**Exercise inputs**
=====
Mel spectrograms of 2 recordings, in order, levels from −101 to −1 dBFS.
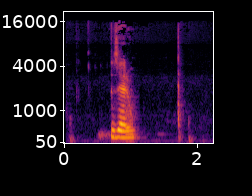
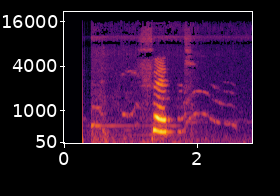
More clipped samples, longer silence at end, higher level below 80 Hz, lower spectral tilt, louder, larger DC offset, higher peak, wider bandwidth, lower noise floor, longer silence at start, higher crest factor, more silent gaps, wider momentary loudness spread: neither; second, 0.5 s vs 1.25 s; second, -74 dBFS vs -58 dBFS; about the same, -5 dB/octave vs -4 dB/octave; second, -24 LUFS vs -15 LUFS; neither; second, -8 dBFS vs -2 dBFS; about the same, 16.5 kHz vs 15.5 kHz; first, -69 dBFS vs -53 dBFS; second, 0.7 s vs 1.3 s; about the same, 22 dB vs 20 dB; neither; second, 21 LU vs 28 LU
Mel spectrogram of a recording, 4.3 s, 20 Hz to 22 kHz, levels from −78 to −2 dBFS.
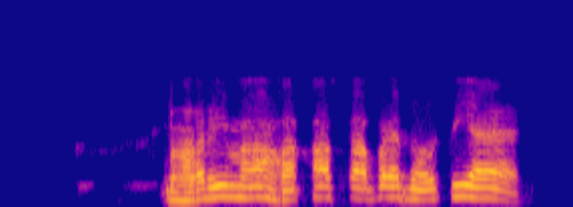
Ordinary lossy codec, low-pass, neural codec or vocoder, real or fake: Opus, 16 kbps; 5.4 kHz; codec, 24 kHz, 1 kbps, SNAC; fake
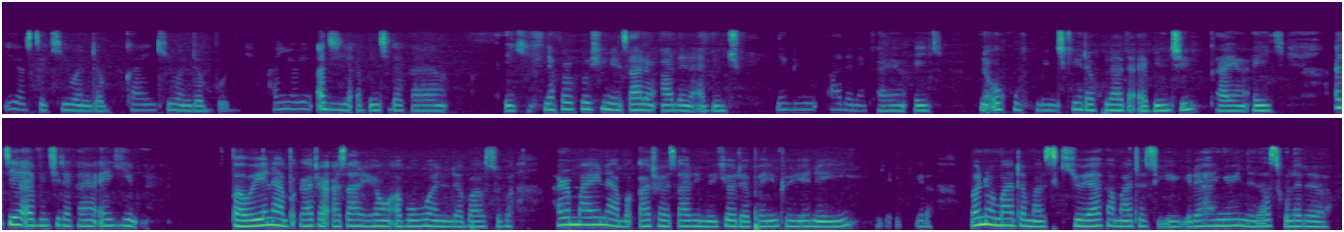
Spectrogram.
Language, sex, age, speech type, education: Hausa, female, 46-60, spontaneous, secondary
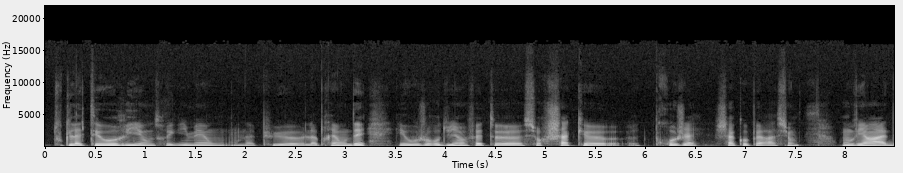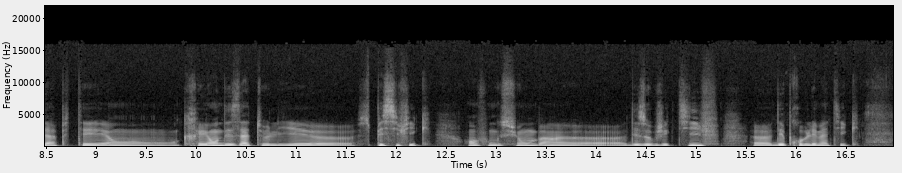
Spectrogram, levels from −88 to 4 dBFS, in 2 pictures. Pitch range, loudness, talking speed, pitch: 125-150 Hz, -18 LUFS, 140 wpm, 135 Hz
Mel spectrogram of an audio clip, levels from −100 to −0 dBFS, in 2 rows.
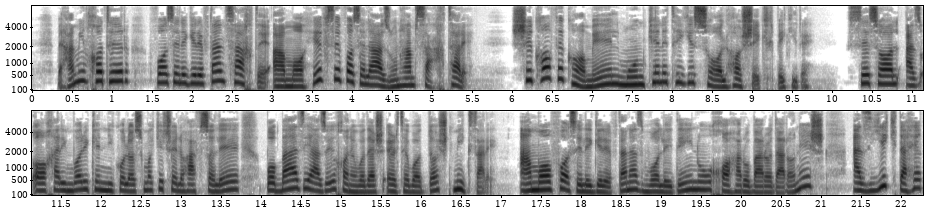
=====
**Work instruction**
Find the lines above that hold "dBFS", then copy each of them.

**Reply**
Mel spectrograms of 2 recordings, in order, levels from −101 to −1 dBFS.
More clipped samples, longer silence at end, higher level below 80 Hz, lower spectral tilt, louder, larger DC offset, higher peak, wider bandwidth, lower noise floor, longer silence at start, higher crest factor, more silent gaps, wider momentary loudness spread: neither; second, 0.5 s vs 1.25 s; second, -74 dBFS vs -58 dBFS; about the same, -5 dB/octave vs -4 dB/octave; second, -24 LUFS vs -15 LUFS; neither; second, -8 dBFS vs -2 dBFS; about the same, 16.5 kHz vs 15.5 kHz; first, -69 dBFS vs -53 dBFS; second, 0.7 s vs 1.3 s; about the same, 22 dB vs 20 dB; neither; second, 21 LU vs 28 LU
Mel spectrogram of a recording, 4.3 s, 20 Hz to 22 kHz, levels from −78 to −2 dBFS.
Spectrogram, levels from −88 to 4 dBFS, in 2 pictures. Pitch range, loudness, talking speed, pitch: 125-150 Hz, -18 LUFS, 140 wpm, 135 Hz
Mel spectrogram of an audio clip, levels from −100 to −0 dBFS, in 2 rows.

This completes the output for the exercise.